## Task item
Output every entry exactly, without any pictures.

## Records from a dataset
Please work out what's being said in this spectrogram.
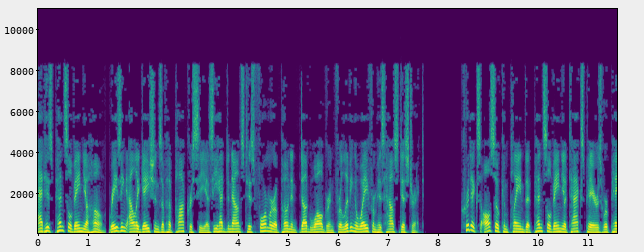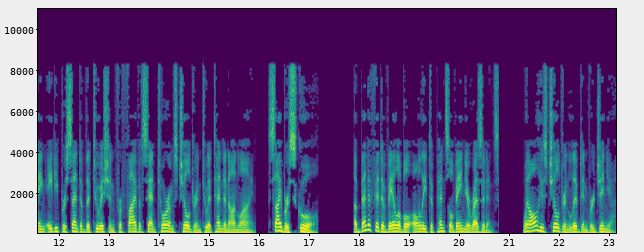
at his Pennsylvania home, raising allegations of hypocrisy as he had denounced his former opponent Doug Walgren for living away from his house district. Critics also complained that Pennsylvania taxpayers were paying 80% of the tuition for five of Santorum's children to attend an online cyber school, a benefit available only to Pennsylvania residents when all his children lived in Virginia.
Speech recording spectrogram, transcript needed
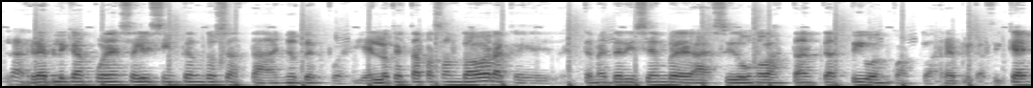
las réplicas pueden seguir sintiéndose hasta años después. Y es lo que está pasando ahora, que este mes de diciembre ha sido uno bastante activo en cuanto a réplicas. Así que,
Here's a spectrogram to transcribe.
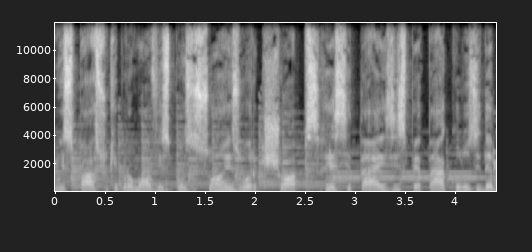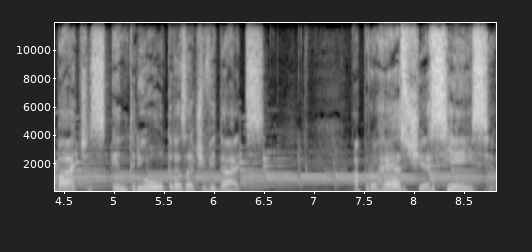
um espaço que promove exposições, workshops, recitais, espetáculos e debates, entre outras atividades. A ProRest é ciência.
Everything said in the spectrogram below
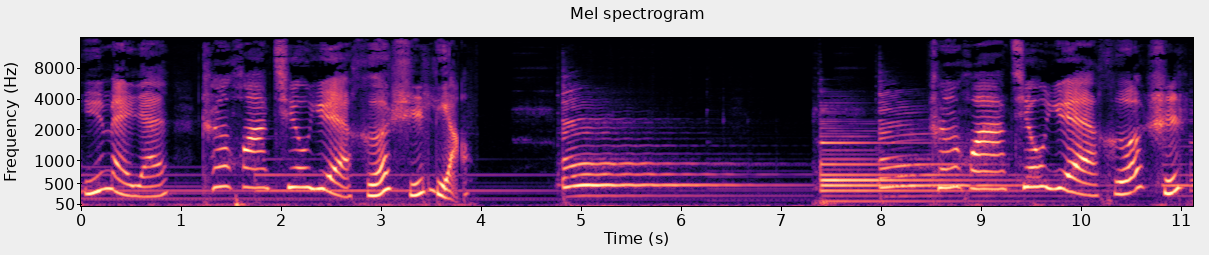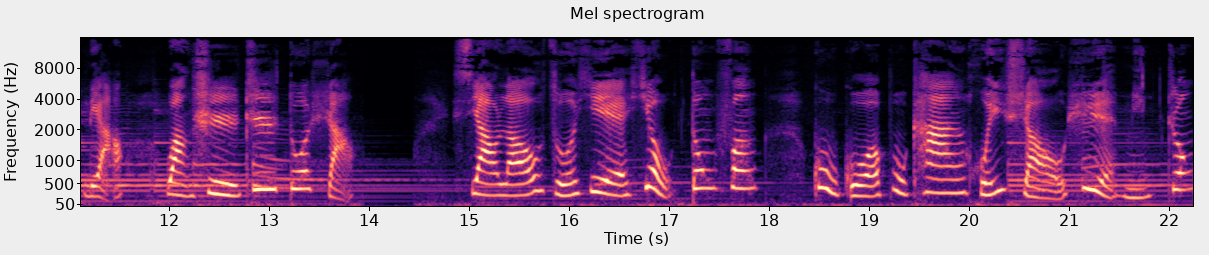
虞美人，春花秋月何时了？春花秋月何时了？往事知多少？小楼昨夜又东风，故国不堪回首月明中。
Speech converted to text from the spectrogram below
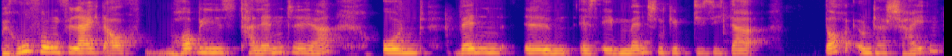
Berufungen, vielleicht auch Hobbys, Talente, ja? Und wenn, ähm, es eben Menschen gibt, die sich da doch unterscheiden,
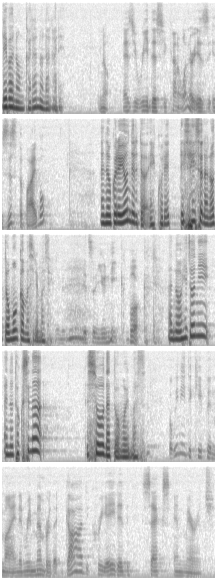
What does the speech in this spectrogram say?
レバノンからの流れ。You know, as you read this, you kind of wonder is, is this the Bible? あのこれを読んでると、え、これって聖書なのって思うかもしれません。It's a unique book. あの非常にあの特殊な章だと思います。But we need to keep in mind and remember that God created sex and marriage.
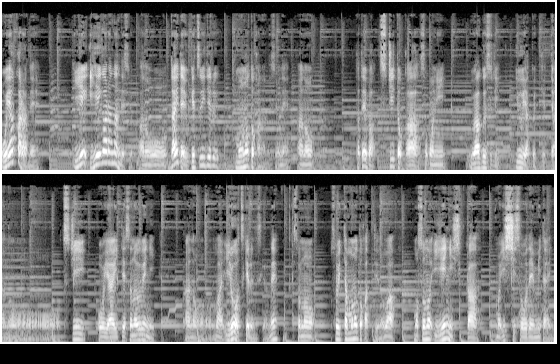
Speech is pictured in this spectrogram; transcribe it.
親からね、家、家柄なんですよ。あの、代々受け継いでるものとかなんですよね。あの、例えば土とか、そこに上薬、釉薬って言って、あの、土を焼いて、その上に、あの、まあ、色をつけるんですけどね。その、そういったものとかっていうのは、もうその家にしか、もう一子相伝みたいに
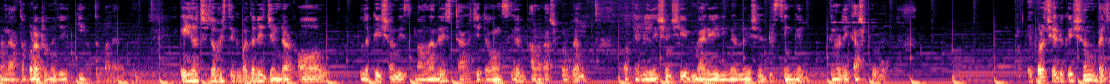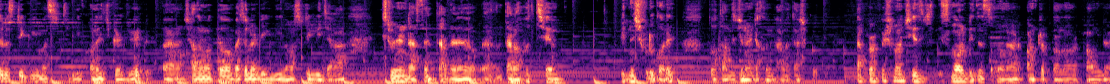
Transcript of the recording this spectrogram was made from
মানে আপনার প্রোডাক্ট অনুযায়ী কি হতে পারে। এই হচ্ছে চব্বিশ থেকে বাজারে gender all location is Bangladesh Dhaka Chittagong Sylhet, ভালো কাজ করবেন। Okay relationship married in relationship single তিনটাই কাজ করবে। এরপর হচ্ছে education bachelor's degree master degree college graduate সাধারণত ব্যাচেলার ডিগ্রি মাস্টার ডিগ্রি যারা স্টুডেন্ট আছে, তাদের তারা হচ্ছে বিজনেস শুরু করে। তো তাদের জন্য এটা খুবই ভালো কাজ করবে তার প্রফেশন হচ্ছে small business owner entrepreneur founder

## Written solution
Please work out what's being said in this spectrogram.
at his Pennsylvania home, raising allegations of hypocrisy as he had denounced his former opponent Doug Walgren for living away from his house district. Critics also complained that Pennsylvania taxpayers were paying 80% of the tuition for five of Santorum's children to attend an online cyber school, a benefit available only to Pennsylvania residents when all his children lived in Virginia.
Speech recording spectrogram, transcript needed
las réplicas pueden seguir sintiéndose hasta años después. Y es lo que está pasando ahora, que este mes de diciembre ha sido uno bastante activo en cuanto a réplicas. Así que,
Here's a spectrogram to transcribe.
um espaço que promove exposições, workshops, recitais, espetáculos e debates, entre outras atividades. A ProRest é ciência.
Everything said in the spectrogram below
虞美人，春花秋月何时了？春花秋月何时了？往事知多少？小楼昨夜又东风，故国不堪回首月明中。
Speech converted to text from the spectrogram below
Berufungen, vielleicht auch Hobbys, Talente, ja? Und wenn, ähm, es eben Menschen gibt, die sich da doch unterscheiden,
What does the speech in this spectrogram say?
レバノンからの流れ。You know, as you read this, you kind of wonder is, is this the Bible? あのこれを読んでると、え、これって聖書なのって思うかもしれません。It's a unique book. あの非常にあの特殊な章だと思います。But we need to keep in mind and remember that God created sex and marriage.
Speech is pictured in this spectrogram; transcribe it.
親からね、家、家柄なんですよ。あの、代々受け継いでるものとかなんですよね。あの、例えば土とか、そこに上薬、釉薬って言って、あの、土を焼いて、その上に、あの、まあ、色をつけるんですけどね。その、そういったものとかっていうのは、もうその家にしか、もう一子相伝みたいに
Transcript of the recording this spectrogram was made from
মানে আপনার প্রোডাক্ট অনুযায়ী কি হতে পারে। এই হচ্ছে চব্বিশ থেকে বাজারে gender all location is Bangladesh Dhaka Chittagong Sylhet, ভালো কাজ করবেন। Okay relationship married in relationship single তিনটাই কাজ করবে। এরপর হচ্ছে education bachelor's degree master degree college graduate সাধারণত ব্যাচেলার ডিগ্রি মাস্টার ডিগ্রি যারা স্টুডেন্ট আছে, তাদের তারা হচ্ছে বিজনেস শুরু করে। তো তাদের জন্য এটা খুবই ভালো কাজ করবে তার প্রফেশন হচ্ছে small business owner entrepreneur founder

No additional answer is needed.